(Records shown)

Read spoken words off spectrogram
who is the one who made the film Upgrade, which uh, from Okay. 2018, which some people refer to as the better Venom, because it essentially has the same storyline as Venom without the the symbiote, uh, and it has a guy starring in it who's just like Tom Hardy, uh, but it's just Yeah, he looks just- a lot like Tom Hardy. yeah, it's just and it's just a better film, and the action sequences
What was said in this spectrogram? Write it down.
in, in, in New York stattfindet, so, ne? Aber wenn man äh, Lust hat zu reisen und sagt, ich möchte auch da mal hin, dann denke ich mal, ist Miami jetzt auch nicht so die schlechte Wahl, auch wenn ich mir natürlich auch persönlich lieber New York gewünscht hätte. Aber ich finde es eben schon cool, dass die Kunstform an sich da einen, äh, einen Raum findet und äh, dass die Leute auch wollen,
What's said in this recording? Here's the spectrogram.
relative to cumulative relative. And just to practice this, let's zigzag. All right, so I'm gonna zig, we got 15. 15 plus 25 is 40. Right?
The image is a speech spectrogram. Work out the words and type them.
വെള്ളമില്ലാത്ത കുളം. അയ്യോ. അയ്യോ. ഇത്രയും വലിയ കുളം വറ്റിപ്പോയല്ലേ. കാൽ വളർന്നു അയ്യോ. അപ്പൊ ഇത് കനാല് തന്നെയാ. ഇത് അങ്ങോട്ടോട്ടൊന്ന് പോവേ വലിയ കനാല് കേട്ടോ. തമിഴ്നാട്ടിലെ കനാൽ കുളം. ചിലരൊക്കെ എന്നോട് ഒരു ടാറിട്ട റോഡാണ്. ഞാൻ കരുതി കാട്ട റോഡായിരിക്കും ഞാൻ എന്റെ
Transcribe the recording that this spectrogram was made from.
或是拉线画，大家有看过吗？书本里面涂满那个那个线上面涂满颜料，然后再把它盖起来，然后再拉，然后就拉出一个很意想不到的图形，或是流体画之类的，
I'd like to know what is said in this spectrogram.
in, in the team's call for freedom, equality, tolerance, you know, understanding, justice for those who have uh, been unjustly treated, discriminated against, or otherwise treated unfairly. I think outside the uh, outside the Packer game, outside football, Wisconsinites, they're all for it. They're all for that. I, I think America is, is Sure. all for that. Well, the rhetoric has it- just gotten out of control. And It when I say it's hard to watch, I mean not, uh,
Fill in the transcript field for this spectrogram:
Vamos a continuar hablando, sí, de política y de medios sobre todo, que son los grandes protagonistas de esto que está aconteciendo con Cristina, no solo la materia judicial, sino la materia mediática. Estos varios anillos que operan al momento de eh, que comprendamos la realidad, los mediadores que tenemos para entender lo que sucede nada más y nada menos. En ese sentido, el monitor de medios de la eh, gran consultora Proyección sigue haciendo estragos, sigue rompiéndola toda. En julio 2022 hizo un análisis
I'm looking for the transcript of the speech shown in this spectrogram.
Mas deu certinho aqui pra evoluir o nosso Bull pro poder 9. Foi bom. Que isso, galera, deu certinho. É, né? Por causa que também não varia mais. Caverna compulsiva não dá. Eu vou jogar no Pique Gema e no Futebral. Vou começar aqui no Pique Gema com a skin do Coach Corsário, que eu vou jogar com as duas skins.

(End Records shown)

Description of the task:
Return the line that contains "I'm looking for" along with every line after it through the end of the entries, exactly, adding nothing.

Answer area:
I'm looking for the transcript of the speech shown in this spectrogram.
Mas deu certinho aqui pra evoluir o nosso Bull pro poder 9. Foi bom. Que isso, galera, deu certinho. É, né? Por causa que também não varia mais. Caverna compulsiva não dá. Eu vou jogar no Pique Gema e no Futebral. Vou começar aqui no Pique Gema com a skin do Coach Corsário, que eu vou jogar com as duas skins.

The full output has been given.